Under the Turks, Arab political life had been rudimentary and had consisted largely of maneuvers for civil office among rival effendi families [“effendi” is a Turkish title of respect, used most commonly for government officials or members of the aristocracy]. No organized nationalist movement whatever came into being until after the Armistice, when Muslim‑Christian Associations were founded in various Arab towns to protest the impending Jewish National Home. This opposition, too, was at first essentially a projection of Syrian nationalism. It followed the lead of Arab politicians in Damascus during the unsuccessful 1919‑1920 effort to establish an independent Syrian kingdom.
Accordingly, the collapse of Feisal’s regime in the summer of 1920 and the transfer of nationalist headquarters from Damascus to Jerusalem played a critical role in the development of an authentic Palestine Arab nationalism. It did not escape the Arab leadership, especially those who formerly had devoted their energies to the Hashemite cause in Syria, that the Zionists, as a minority settlement, were surely more vulnerable to concerted resistance than were the French or British.
In December 1920, therefore, the Muslim‑Christian Associations sponsored a convention in Haifa, a gathering that subsequently transformed itself into a Palestine Arab Congress. Here at last the demand was expressly submitted that Britain institute a national — that is, Arab — government in Palestine. The Congress afterward proceeded to elect an Arab Executive, a body that from 1921 on implacably opposed the British mandate and the Jewish National Home.
While the Executive’s hostility to Zionism was rooted at least partly in suspicion of Jewish free labor and collective agriculture, and the ideas these innovations might plant in the minds of the fellahin, it reflected more basically a fear of the political consequences of Jewish immigration. Centuries of exile in Europe clearly had westernized Jews and enabled them to far exceed the Arab community in their intellectual and technological accomplishments. The Arab leaders were genuinely alarmed by the influx of these “overbearing and truculent” newcomers, and warned that the European Jews, with apparently limitless energy and financial backing, would someday engulf the whole of Palestine.

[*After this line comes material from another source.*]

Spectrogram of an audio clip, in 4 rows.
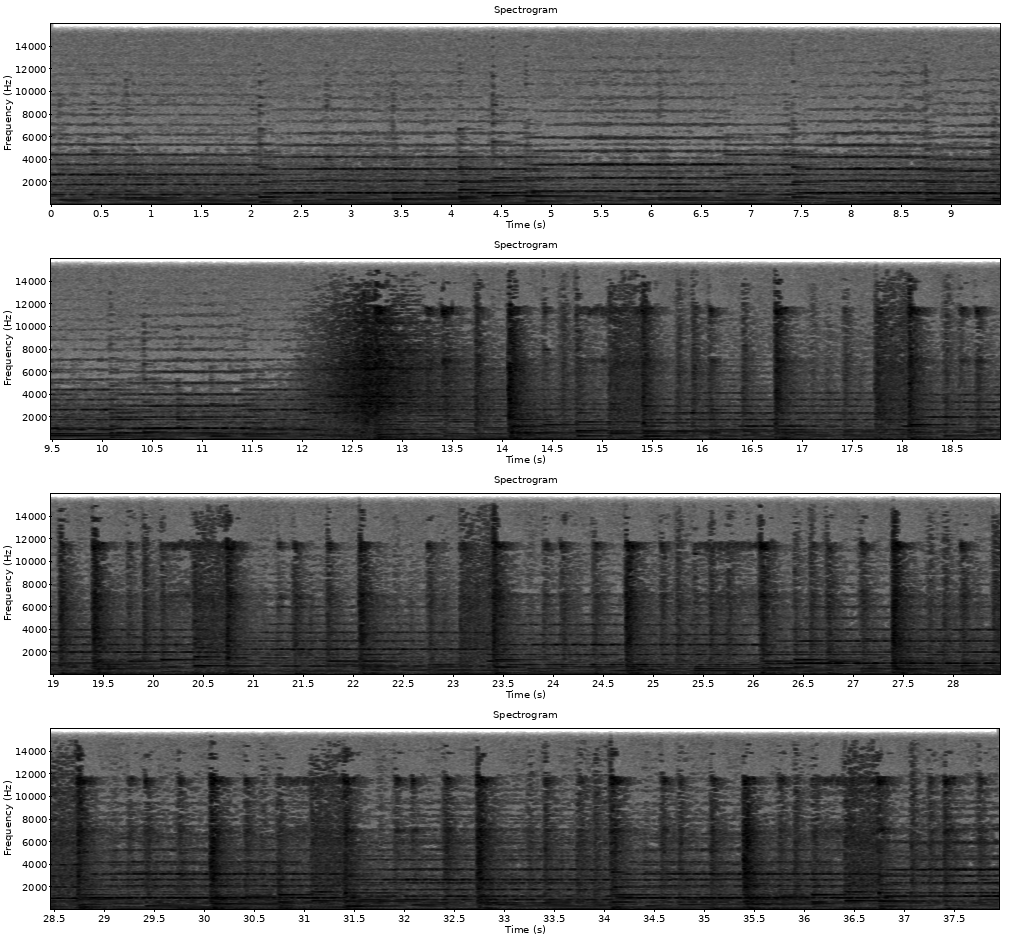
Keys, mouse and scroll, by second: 2.9 ctrl+z, 6.3 ctrl+z, 13.6 ctrl+z, 19.2 ctrl+z, 27.0 space, 32.4 scroll down 1, 36.2 ctrl+z.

Reprinted with permission from A History of Israel: From the Rise of Zionism to Our Times (Knopf).